Provided data:
══════════════════════════════

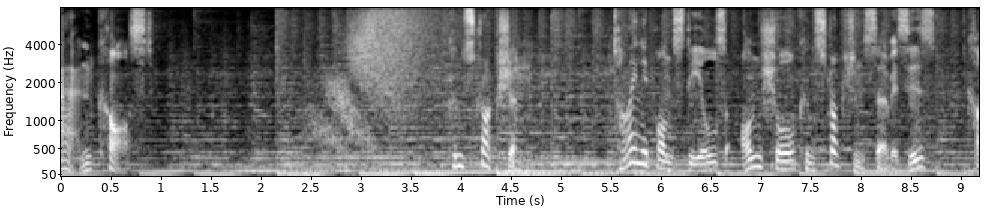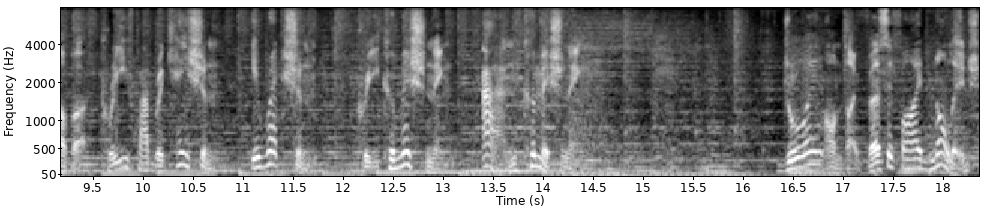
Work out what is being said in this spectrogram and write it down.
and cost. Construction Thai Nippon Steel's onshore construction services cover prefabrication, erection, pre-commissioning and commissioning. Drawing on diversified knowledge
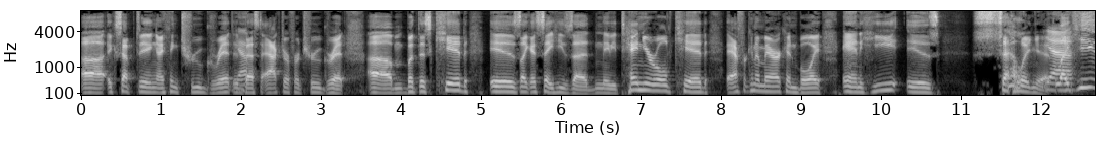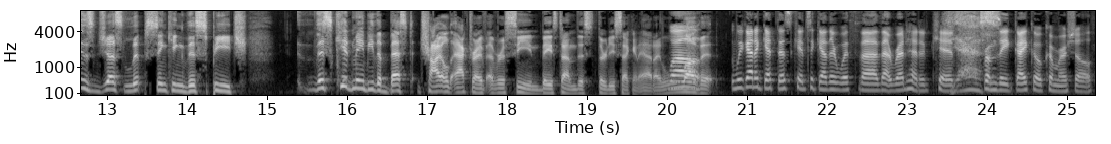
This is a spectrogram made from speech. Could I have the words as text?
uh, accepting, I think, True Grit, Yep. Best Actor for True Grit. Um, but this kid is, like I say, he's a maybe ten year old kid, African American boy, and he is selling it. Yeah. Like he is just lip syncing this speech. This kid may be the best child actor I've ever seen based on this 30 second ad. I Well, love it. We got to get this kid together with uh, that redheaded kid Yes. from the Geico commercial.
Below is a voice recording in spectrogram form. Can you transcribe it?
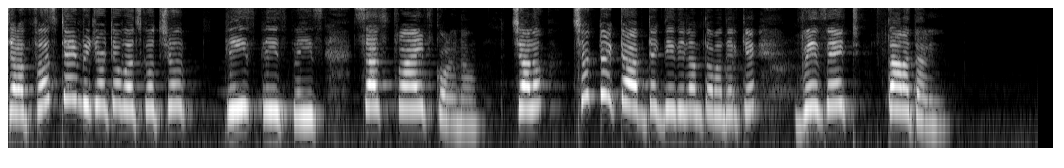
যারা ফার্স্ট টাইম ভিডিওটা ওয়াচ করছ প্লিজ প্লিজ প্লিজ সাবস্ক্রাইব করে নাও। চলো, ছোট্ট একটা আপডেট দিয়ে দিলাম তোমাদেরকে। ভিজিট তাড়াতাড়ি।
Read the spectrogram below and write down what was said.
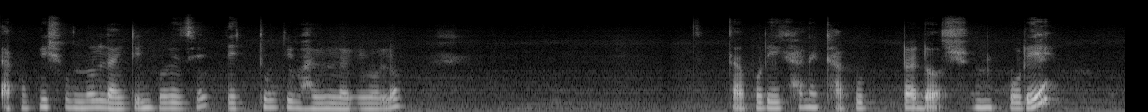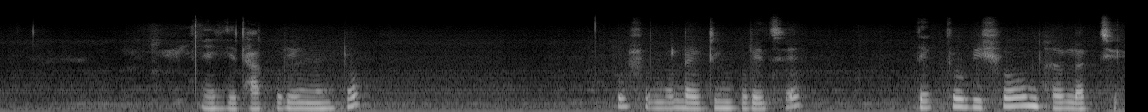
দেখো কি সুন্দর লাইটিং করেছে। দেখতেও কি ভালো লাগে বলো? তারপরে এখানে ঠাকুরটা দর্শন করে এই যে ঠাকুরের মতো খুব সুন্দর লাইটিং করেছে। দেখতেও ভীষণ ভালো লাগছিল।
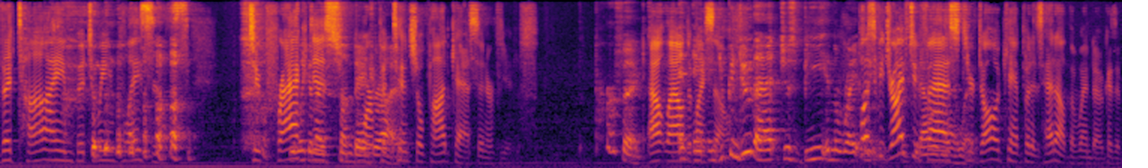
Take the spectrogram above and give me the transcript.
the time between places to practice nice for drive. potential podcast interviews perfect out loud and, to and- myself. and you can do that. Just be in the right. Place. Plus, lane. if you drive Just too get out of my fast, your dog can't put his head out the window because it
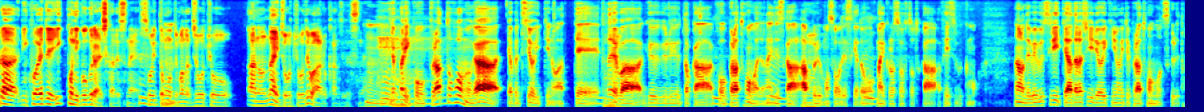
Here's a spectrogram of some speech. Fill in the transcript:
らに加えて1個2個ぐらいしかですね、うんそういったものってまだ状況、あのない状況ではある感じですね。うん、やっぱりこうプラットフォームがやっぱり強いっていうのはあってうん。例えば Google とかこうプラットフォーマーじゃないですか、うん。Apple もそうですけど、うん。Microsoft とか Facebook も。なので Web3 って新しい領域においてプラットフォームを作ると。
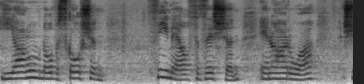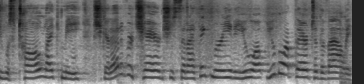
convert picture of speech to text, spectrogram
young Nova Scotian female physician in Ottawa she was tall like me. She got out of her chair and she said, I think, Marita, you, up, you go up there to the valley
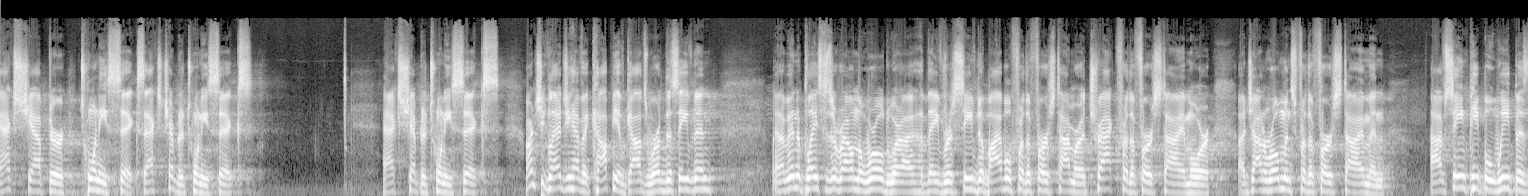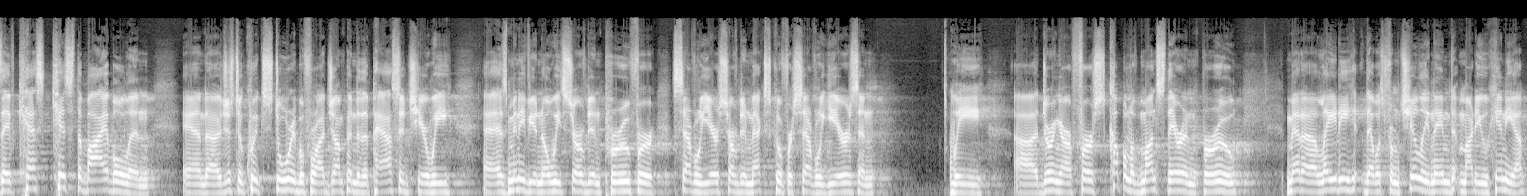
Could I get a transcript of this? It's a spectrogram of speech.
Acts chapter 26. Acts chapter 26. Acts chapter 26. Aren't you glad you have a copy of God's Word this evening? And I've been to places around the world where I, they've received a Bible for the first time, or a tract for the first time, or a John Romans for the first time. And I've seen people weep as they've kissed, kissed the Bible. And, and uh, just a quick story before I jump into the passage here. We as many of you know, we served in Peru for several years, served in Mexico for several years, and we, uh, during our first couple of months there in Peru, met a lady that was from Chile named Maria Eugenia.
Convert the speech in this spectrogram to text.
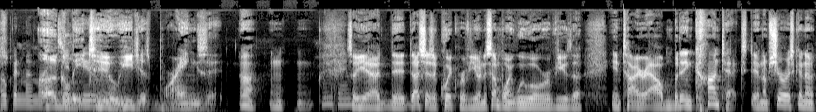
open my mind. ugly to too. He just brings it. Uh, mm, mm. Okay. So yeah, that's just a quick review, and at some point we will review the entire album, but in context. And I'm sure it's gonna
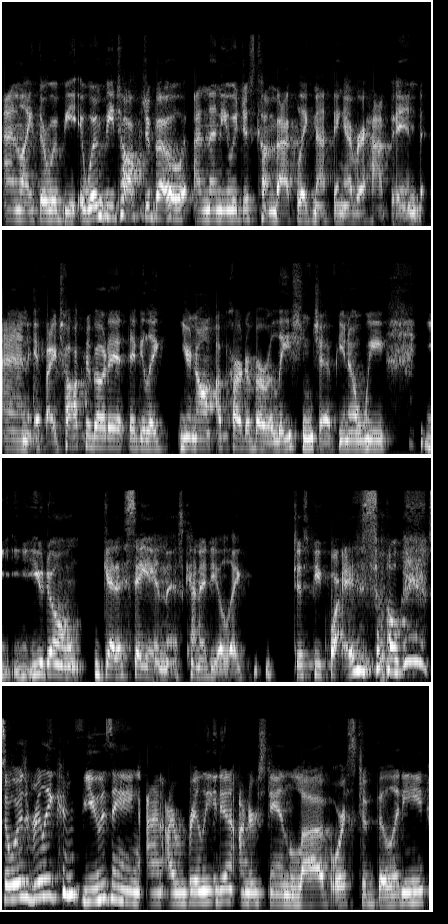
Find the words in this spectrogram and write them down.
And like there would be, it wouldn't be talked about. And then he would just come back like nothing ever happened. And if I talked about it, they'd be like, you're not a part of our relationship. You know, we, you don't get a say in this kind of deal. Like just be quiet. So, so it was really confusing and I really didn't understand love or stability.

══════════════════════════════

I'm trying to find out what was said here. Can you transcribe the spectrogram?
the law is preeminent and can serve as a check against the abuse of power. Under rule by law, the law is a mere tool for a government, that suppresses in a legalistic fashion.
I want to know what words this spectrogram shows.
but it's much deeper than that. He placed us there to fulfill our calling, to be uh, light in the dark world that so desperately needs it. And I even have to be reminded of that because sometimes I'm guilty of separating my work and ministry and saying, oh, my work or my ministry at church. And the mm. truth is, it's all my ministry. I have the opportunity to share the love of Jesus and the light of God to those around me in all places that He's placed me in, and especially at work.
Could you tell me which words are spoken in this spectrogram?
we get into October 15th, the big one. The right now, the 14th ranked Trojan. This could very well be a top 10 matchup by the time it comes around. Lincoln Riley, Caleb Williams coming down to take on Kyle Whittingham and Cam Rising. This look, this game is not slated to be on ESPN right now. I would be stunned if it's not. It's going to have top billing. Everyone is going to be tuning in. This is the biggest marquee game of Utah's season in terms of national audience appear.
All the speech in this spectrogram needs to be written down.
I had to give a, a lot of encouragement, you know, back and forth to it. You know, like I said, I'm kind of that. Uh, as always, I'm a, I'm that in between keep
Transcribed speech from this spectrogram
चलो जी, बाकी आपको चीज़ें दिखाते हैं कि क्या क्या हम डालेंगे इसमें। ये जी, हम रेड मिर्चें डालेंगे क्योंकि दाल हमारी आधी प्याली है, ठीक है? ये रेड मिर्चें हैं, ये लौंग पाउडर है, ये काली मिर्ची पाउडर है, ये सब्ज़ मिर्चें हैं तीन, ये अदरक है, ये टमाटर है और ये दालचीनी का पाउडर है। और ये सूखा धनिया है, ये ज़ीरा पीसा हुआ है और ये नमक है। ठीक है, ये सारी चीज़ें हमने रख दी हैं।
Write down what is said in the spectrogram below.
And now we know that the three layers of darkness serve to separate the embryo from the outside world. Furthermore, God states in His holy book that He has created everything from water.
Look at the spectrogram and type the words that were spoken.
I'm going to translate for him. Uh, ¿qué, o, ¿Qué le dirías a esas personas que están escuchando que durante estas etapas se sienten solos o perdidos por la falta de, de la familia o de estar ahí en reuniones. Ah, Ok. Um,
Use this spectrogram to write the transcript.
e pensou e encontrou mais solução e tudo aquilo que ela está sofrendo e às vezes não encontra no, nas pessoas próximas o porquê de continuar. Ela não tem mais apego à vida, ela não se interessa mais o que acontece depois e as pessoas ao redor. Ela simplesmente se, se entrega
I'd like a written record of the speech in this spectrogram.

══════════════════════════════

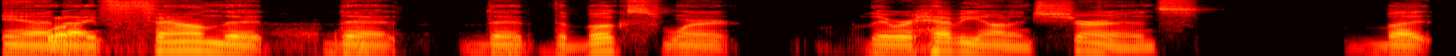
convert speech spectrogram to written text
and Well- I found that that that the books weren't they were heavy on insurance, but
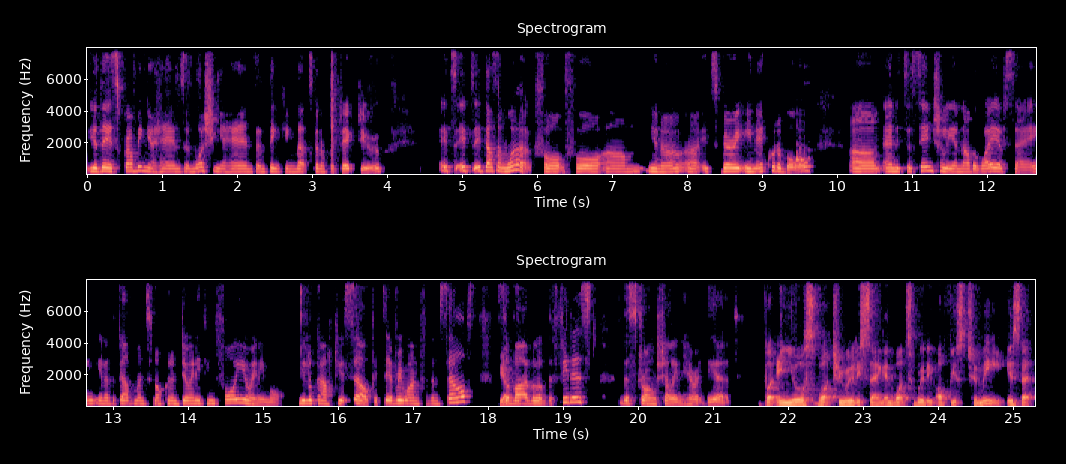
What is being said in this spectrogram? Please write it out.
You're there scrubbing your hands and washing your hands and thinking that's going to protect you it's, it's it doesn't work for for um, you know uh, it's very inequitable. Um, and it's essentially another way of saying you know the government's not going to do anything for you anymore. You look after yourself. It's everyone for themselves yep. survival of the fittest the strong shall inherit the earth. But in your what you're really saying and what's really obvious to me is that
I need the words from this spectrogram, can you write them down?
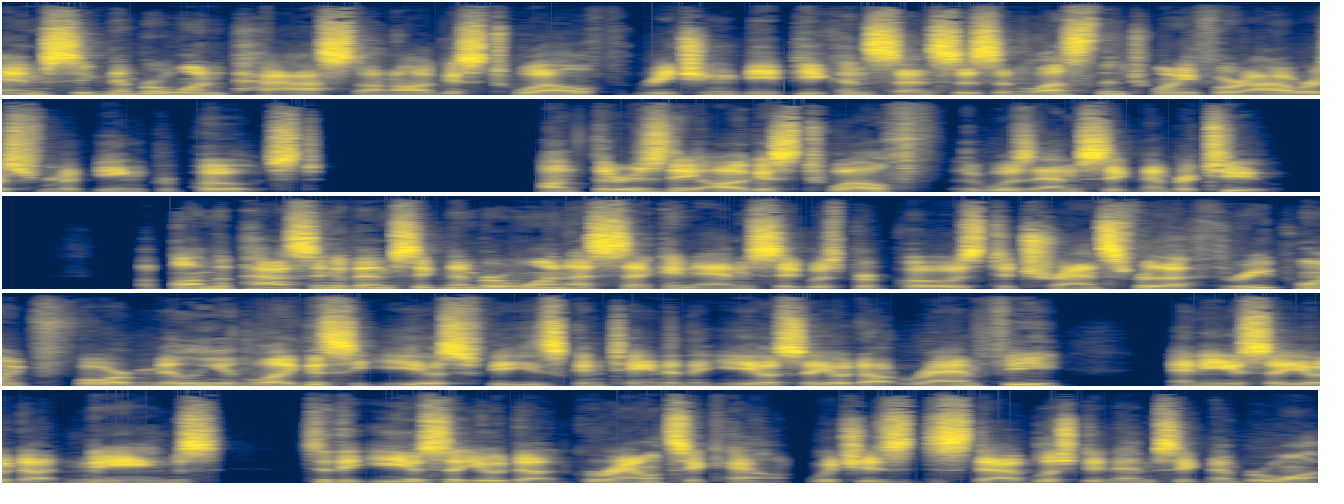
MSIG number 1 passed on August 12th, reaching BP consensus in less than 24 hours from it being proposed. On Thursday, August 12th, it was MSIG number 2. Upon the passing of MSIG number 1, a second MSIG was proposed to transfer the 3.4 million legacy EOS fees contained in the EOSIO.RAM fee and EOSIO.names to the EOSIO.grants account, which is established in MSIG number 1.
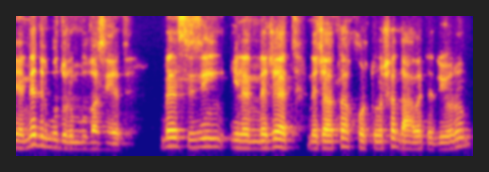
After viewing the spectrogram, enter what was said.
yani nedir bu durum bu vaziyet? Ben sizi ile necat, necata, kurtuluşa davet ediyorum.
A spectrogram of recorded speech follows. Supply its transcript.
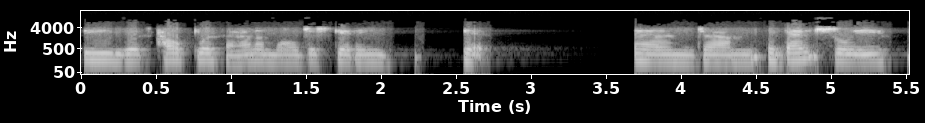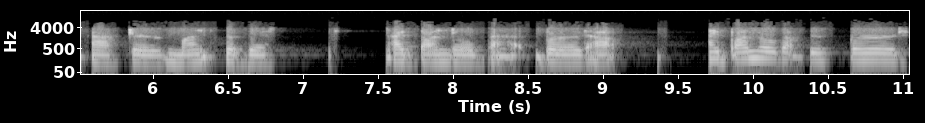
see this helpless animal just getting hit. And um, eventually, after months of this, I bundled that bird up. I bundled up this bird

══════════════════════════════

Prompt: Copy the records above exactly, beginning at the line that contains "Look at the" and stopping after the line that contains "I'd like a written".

Finished exercise:
Look at the spectrogram and type the words that were spoken.
I'm going to translate for him. Uh, ¿qué, o, ¿Qué le dirías a esas personas que están escuchando que durante estas etapas se sienten solos o perdidos por la falta de, de la familia o de estar ahí en reuniones. Ah, Ok. Um,
Use this spectrogram to write the transcript.
e pensou e encontrou mais solução e tudo aquilo que ela está sofrendo e às vezes não encontra no, nas pessoas próximas o porquê de continuar. Ela não tem mais apego à vida, ela não se interessa mais o que acontece depois e as pessoas ao redor. Ela simplesmente se, se entrega
I'd like a written record of the speech in this spectrogram.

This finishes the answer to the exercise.